▶ [Aim of the exercise]: An exact copy of every entry below is required, and no picture may appear in it.

*****

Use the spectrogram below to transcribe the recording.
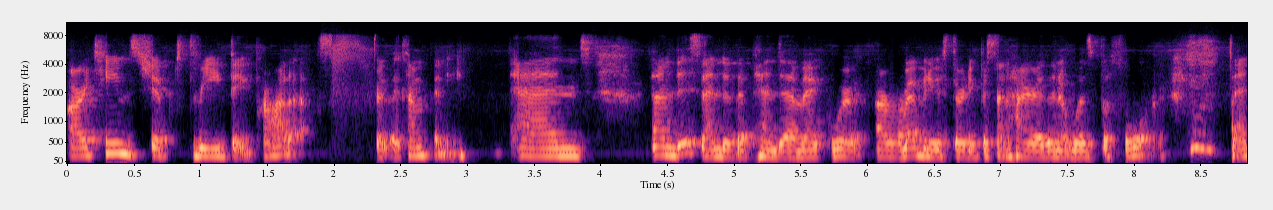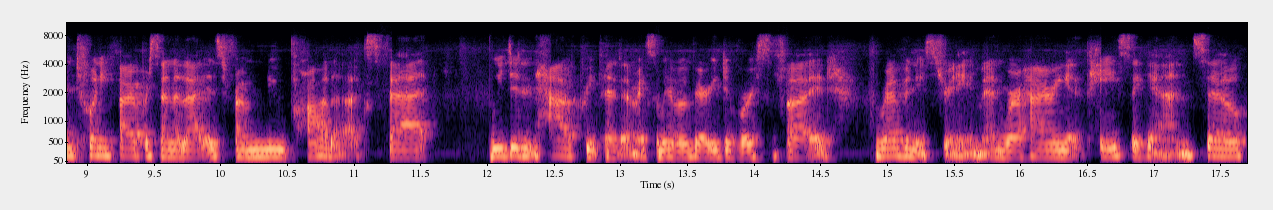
our teams shipped three big products for the company. And on this end of the pandemic, where our revenue is 30% higher than it was before. And 25% of that is from new products that we didn't have pre-pandemic so we have a very diversified revenue stream and we're hiring at pace again. So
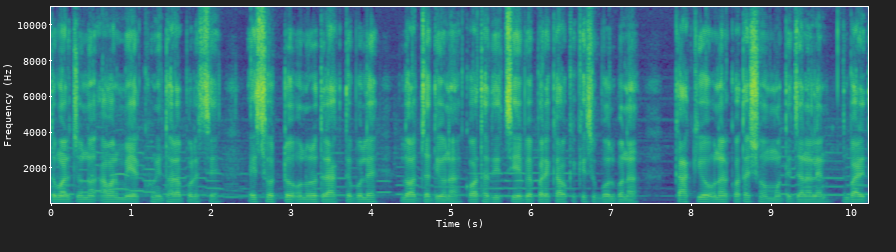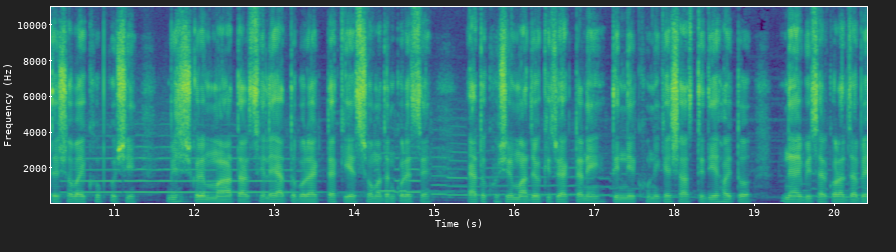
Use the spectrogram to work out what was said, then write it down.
তোমার জন্য আমার মেয়ের খুনি ধরা পড়েছে। এই ছোট্ট অনুরোধ রাখতে বলে লজ্জা দিও না। কথা দিচ্ছি, এ ব্যাপারে কাউকে কিছু বলব না। কাকিও ওনার কথায় সম্মতি জানালেন। বাড়িতে সবাই খুব খুশি। বিশেষ করে মা তার ছেলে এত বড় একটা কেস সমাধান করেছে। এত খুশির মাঝেও কিছু একটা নেই। তিন্নির খুনিকে শাস্তি দিয়ে হয়তো ন্যায় বিচার করা যাবে,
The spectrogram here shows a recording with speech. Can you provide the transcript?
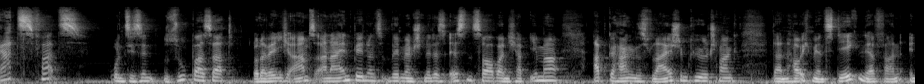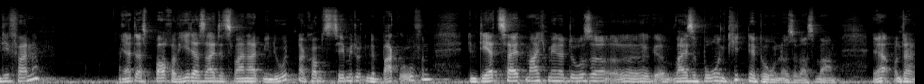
ratzfatz und sie sind super satt. Oder wenn ich abends allein bin und will mir ein schnelles Essen zaubern, ich habe immer abgehangenes Fleisch im Kühlschrank, dann haue ich mir ein Steak in, Pfanne, in die Pfanne ja, das braucht auf jeder Seite zweieinhalb Minuten, dann kommt es zehn Minuten in den Backofen. In der Zeit mache ich mir eine Dose äh, weiße Bohnen, Kidneybohnen oder sowas warm. Ja, und da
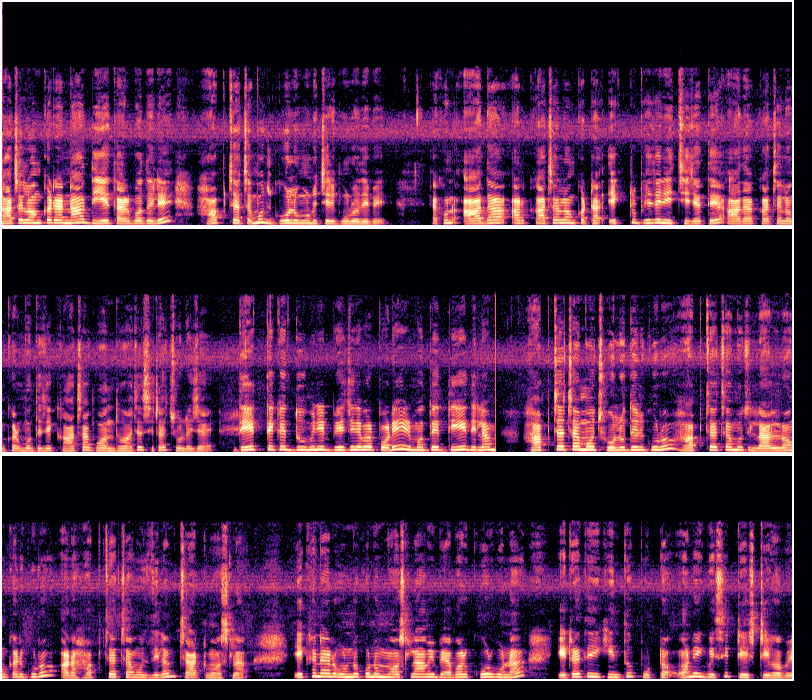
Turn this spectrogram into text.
কাঁচা লঙ্কাটা না দিয়ে তার বদলে হাফ চা চামচ গোলমরিচের গুঁড়ো দেবে। এখন আদা আর কাঁচা লঙ্কাটা একটু ভেজে নিচ্ছি যাতে আদা কাঁচা লঙ্কার মধ্যে যে কাঁচা গন্ধ আছে সেটা চলে যায়। দেড় থেকে দু মিনিট ভেজে নেবার পরে এর মধ্যে দিয়ে দিলাম হাফ চা চামচ হলুদের গুঁড়ো, হাফ চা চামচ লাল লঙ্কার গুঁড়ো আর হাফ চা চামচ দিলাম চাট মশলা। এখানে আর অন্য কোনো মশলা আমি ব্যবহার করব না, এটাতেই কিন্তু পুরটা অনেক বেশি টেস্টি হবে।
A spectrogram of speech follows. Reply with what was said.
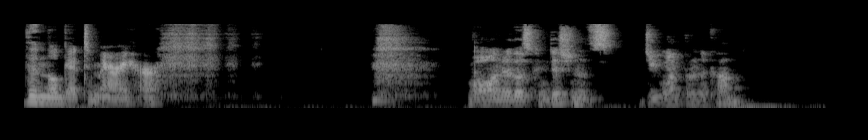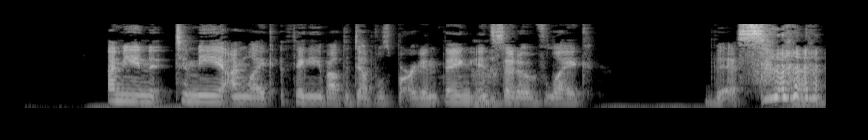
then they'll get to marry her. Well, under those conditions, do you want them to come? I mean, to me, I'm like thinking about the devil's bargain thing Mhm. instead of like this. Mhm.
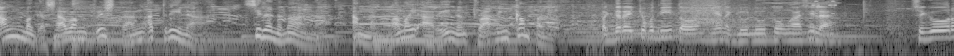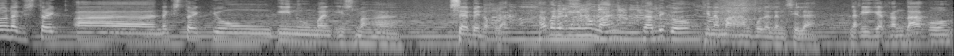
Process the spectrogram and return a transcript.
Ang mag-asawang Tristan at Trina, sila naman ang nagmamayari ng trucking company. Pagdiretso ko dito, yan, nagluluto nga sila. Siguro nag-start, ah, nag-start yung inuman is mga 7 o'clock. Habang nag-iinuman, sabi ko, sinamahan ko na lang sila. Nakikakanta ko,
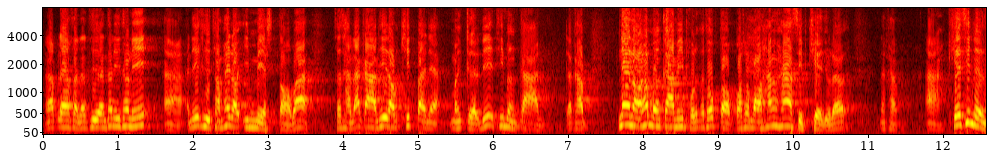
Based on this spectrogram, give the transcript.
นะครับแรงสั่นสะเทือนเท่านี้เท่านี้อ่าอันนี้คือทำให้เราอิมเมจต่อว่าสถานการณ์ที่เราคิดไปเนี่ยมันเกิดนี่ที่เมืองการนะครับ แน่นอนถ้าเมืองการมีผลกระทบต่อกทมทั้ง 50 เขตอยู่แล้วนะครับอ่าเคสที่หนึ่ง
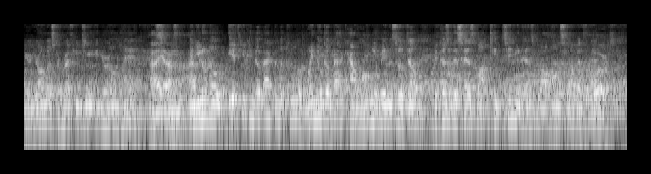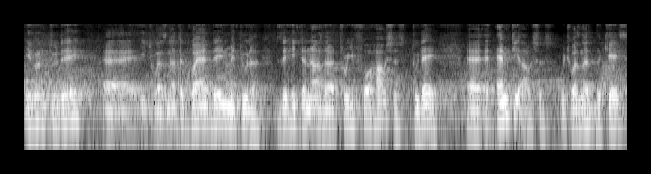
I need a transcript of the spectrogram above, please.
You're, you're almost a refugee in your own land. I am. And you don't know if you can go back to Metula, when you'll go back, how long you'll be in this hotel because of this Hezbollah, continued Hezbollah onslaught and threat. Of course. Even today, uh, it was not a quiet day in Metula. They hit another three, four houses today, uh, empty houses, which was not the case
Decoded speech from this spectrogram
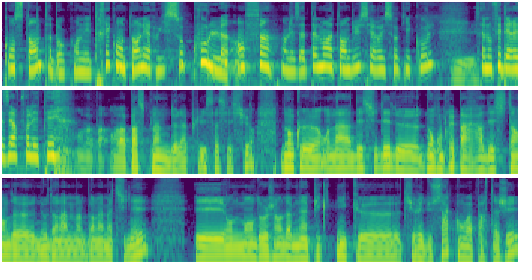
constante. Donc, on est très content. Les ruisseaux coulent. Enfin, on les a tellement attendus, ces ruisseaux qui coulent. Ça nous fait des réserves pour l'été. On va pas, on va pas se plaindre de la pluie, ça c'est sûr. Donc, euh, on a décidé de, donc on préparera des stands, nous, dans la, dans la matinée et on demande aux gens d'amener un pique-nique euh, tiré du sac qu'on va partager.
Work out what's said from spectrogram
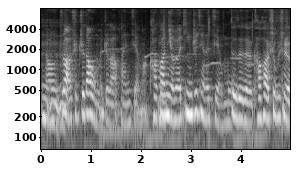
嗯然后嗯朱老师知道我们这个环节吗？考考你有没有听之前的节目？对对对，考考是不是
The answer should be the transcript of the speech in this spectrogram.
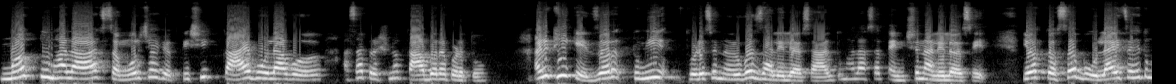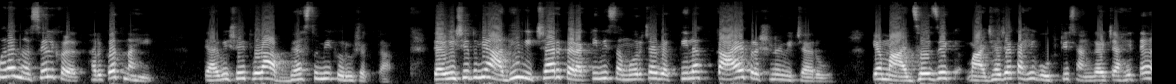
मग तुम्हाला समोरच्या व्यक्तीशी काय बोलावं? असा प्रश्न का बरं पडतो? आणि ठीक आहे जर तुम्ही थोडेसे नर्वस झालेले असाल तुम्हाला असं टेन्शन आलेलं असेल किंवा कसं बोलायचं हे तुम्हाला नसेल कळत हरकत नाही. त्याविषयी थोडा अभ्यास तुम्ही करू शकता. त्याविषयी तुम्ही आधी विचार करा की मी समोरच्या व्यक्तीला काय प्रश्न विचारू? किंवा माझं जे माझ्या ज्या काही गोष्टी सांगायच्या आहेत त्या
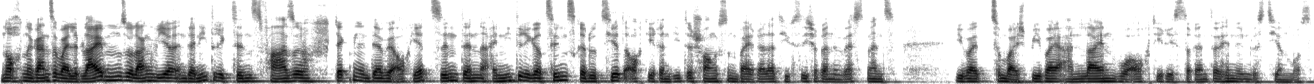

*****

▶ [Response to this exercise]:
Use the spectrogram below to transcribe the recording.
our teams shipped three big products for the company. And on this end of the pandemic, where our revenue is 30% higher than it was before. And 25% of that is from new products that we didn't have pre-pandemic so we have a very diversified revenue stream and we're hiring at pace again. So
Use the spectrogram to work out what was said, then write it down.
তোমার জন্য আমার মেয়ের খুনি ধরা পড়েছে। এই ছোট্ট অনুরোধ রাখতে বলে লজ্জা দিও না। কথা দিচ্ছি, এ ব্যাপারে কাউকে কিছু বলব না। কাকিও ওনার কথায় সম্মতি জানালেন। বাড়িতে সবাই খুব খুশি। বিশেষ করে মা তার ছেলে এত বড় একটা কেস সমাধান করেছে। এত খুশির মাঝেও কিছু একটা নেই। তিন্নির খুনিকে শাস্তি দিয়ে হয়তো ন্যায় বিচার করা যাবে,
The spectrogram here shows a recording with speech. Can you provide the transcript?
ratzfatz und sie sind super satt. Oder wenn ich abends allein bin und will mir ein schnelles Essen zaubern, ich habe immer abgehangenes Fleisch im Kühlschrank, dann haue ich mir ein Steak in, Pfanne, in die Pfanne ja, das braucht auf jeder Seite zweieinhalb Minuten, dann kommt es zehn Minuten in den Backofen. In der Zeit mache ich mir eine Dose äh, weiße Bohnen, Kidneybohnen oder sowas warm. Ja, und da
Turn this spectrogram into text.
কাঁচা লঙ্কাটা না দিয়ে তার বদলে হাফ চা চামচ গোলমরিচের গুঁড়ো দেবে। এখন আদা আর কাঁচা লঙ্কাটা একটু ভেজে নিচ্ছি যাতে আদা কাঁচা লঙ্কার মধ্যে যে কাঁচা গন্ধ আছে সেটা চলে যায়। দেড় থেকে দু মিনিট ভেজে নেবার পরে এর মধ্যে দিয়ে দিলাম হাফ চা চামচ হলুদের গুঁড়ো, হাফ চা চামচ লাল লঙ্কার গুঁড়ো আর হাফ চা চামচ দিলাম চাট মশলা। এখানে আর অন্য কোনো মশলা আমি ব্যবহার করব না, এটাতেই কিন্তু পুরটা অনেক বেশি টেস্টি হবে।
A spectrogram of speech follows. Reply with what was said.
then they'll get to marry her. Well, under those conditions, do you want them to come? I mean, to me, I'm like thinking about the devil's bargain thing Mhm. instead of like this. Mhm.
Process the spectrogram and return a transcript.
Ang mag-asawang Tristan at Trina, sila naman ang nagmamayari ng trucking company. Pagdiretso ko dito, yan, nagluluto nga sila. Siguro nag-start, ah, nag-start yung inuman is mga 7 o'clock. Habang nag-iinuman, sabi ko, sinamahan ko na lang sila. Nakikakanta ko,
Based on this spectrogram, give the transcript.
นะครับแรงสั่นสะเทือนเท่านี้เท่านี้อ่าอันนี้คือทำให้เราอิมเมจต่อว่าสถานการณ์ที่เราคิดไปเนี่ยมันเกิดนี่ที่เมืองการนะครับ แน่นอนถ้าเมืองการมีผลกระทบต่อกทมทั้ง 50 เขตอยู่แล้วนะครับอ่าเคสที่หนึ่ง
I need a transcript of the spectrogram above, please.
You're, you're almost a refugee in your own land. I am. And you don't know if you can go back to Metula, when you'll go back, how long you'll be in this hotel because of this Hezbollah, continued Hezbollah onslaught and threat. Of course. Even today, uh, it was not a quiet day in Metula. They hit another three, four houses today, uh, empty houses, which was not the case
Decoded speech from this spectrogram
constante. Donc, on est très content. Les ruisseaux coulent. Enfin, on les a tellement attendus, ces ruisseaux qui coulent. Ça nous fait des réserves pour l'été. On va pas, on va pas se plaindre de la pluie, ça c'est sûr. Donc, euh, on a décidé de, donc on préparera des stands, nous, dans la, dans la matinée et on demande aux gens d'amener un pique-nique euh, tiré du sac qu'on va partager.
Work out what's said from spectrogram
嗯然后嗯朱老师知道我们这个环节吗？考考你有没有听之前的节目？对对对，考考是不是
The answer should be the transcript of the speech in this spectrogram.
मग तुम्हाला समोरच्या व्यक्तीशी काय बोलावं? असा प्रश्न का बरं पडतो? आणि ठीक आहे जर तुम्ही थोडेसे नर्वस झालेले असाल तुम्हाला असं टेन्शन आलेलं असेल किंवा कसं बोलायचं हे तुम्हाला नसेल कळत हरकत नाही. त्याविषयी थोडा अभ्यास तुम्ही करू शकता. त्याविषयी तुम्ही आधी विचार करा की मी समोरच्या व्यक्तीला काय प्रश्न विचारू? किंवा माझं जे माझ्या ज्या काही गोष्टी सांगायच्या आहेत त्या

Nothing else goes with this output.